At the beginning of the film we see drug dealers Frank and Tonny relaxing.  Winding Refyn researched the film. He spoke to Copehagen criminals and he attended Narcotics Anonymous. Pusher impresses because the scenes of Frank and Tonny having fun are just as disturbing as the violent confrontations that follow. Men like Frank and Tonny need to impress other men.   Reassurance is essential for these aspiring gangsters, and they make exaggerated demands of their friends. Bravery and loyalty is challenged, and in the moments they can afford to relax the drug dealers insist on bear hugs. Empathy is important but complicated by performance and a need to shock.  Of course, it distorts their relationship with women. Frank and Tonny take comfort over what they regard as their superior status to their girlfriends.  The locker room talk between Frank and Tonny is not inauthentic but it is overwritten.  It feels as if a shopping list of sexual activities has been crammed into one conversation.
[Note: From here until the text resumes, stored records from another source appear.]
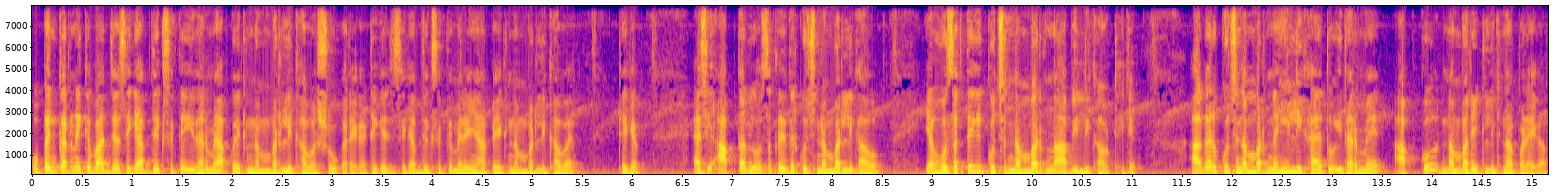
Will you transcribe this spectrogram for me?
ओपन करने के बाद जैसे कि आप देख सकते हैं, इधर में आपको एक नंबर लिखा हुआ शो करेगा, ठीक है? जैसे कि आप देख सकते हैं, मेरे यहाँ पे एक नंबर लिखा हुआ है, ठीक है? ऐसे आपका भी हो सकता है, इधर कुछ नंबर लिखा हो, या हो सकता है कि कुछ नंबर ना भी लिखा हो, ठीक है? अगर कुछ नंबर नहीं लिखा है तो इधर में आपको नंबर एक लिखना पड़ेगा।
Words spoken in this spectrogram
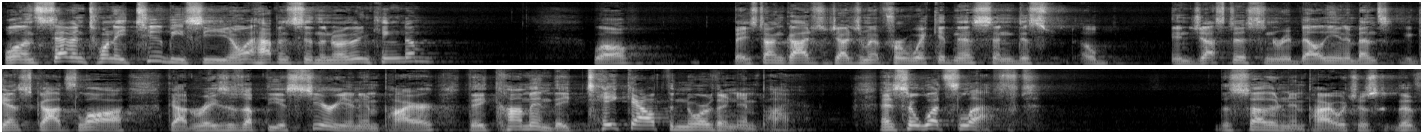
Well, in 722 BC, you know what happens to the northern kingdom? Well, based on God's judgment for wickedness and dis- injustice and rebellion against God's law, God raises up the Assyrian Empire. They come in, they take out the northern empire. And so what's left? The southern empire, which was the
Kim Bodnia is the actor that plays Frank. He has played gangsters and sensitive husbands hurt by unloving wives. He has a range. In Pusher he combines violence and vulnerability, the spot of innocence that is, according to Camus, at the heart of everyone.  Pusher reveals how self-destruction in people without hope is informed by not just irresponsibility but fantasy. It becomes the final tool for demonstrating defiance.   By the end of the film we have a sense of how violent and destructive hustlers lack the ability to imagine either the future or life in another place. The criminals in Pusher are trapped in dependency, powerlessness and bravado. Frank and Milo, like most drug dealers in the movies and perhaps real life, are men without a contingency plan. The easy options they use to make money and their willingness to settle arguments with violence leave them with undercooked imaginations. This was what happened to Lee Marvin in the classic thriller Point Blank when he was obliged to retreat in the shadows around him. He only understood what could be achieved through his own violent power and ruthlessness. Frank is the same. He is cunning but unable to comprehend why his lack of culpability in the drug deal that went wrong is no protection against the wrath of Milo. This is a failure of imagination. When a proposal for peace is made by Milo, we watch the imagination of Frank become incoherent. The amoral hustler who thought people could be pushed aside is unable to distinguish between salvation and damnation.   Again, like the champagne girl, Frank is not that different from the rest of us.

Howard Jackson has had six books published by Red Rattle Books including Horror Pickers a collection of film criticism. His latest novel Choke Bay is available here. If you are interested in original horror and crime fiction and want information about the books of Howard Jackson and the other great titles at Red Rattle Books, click here.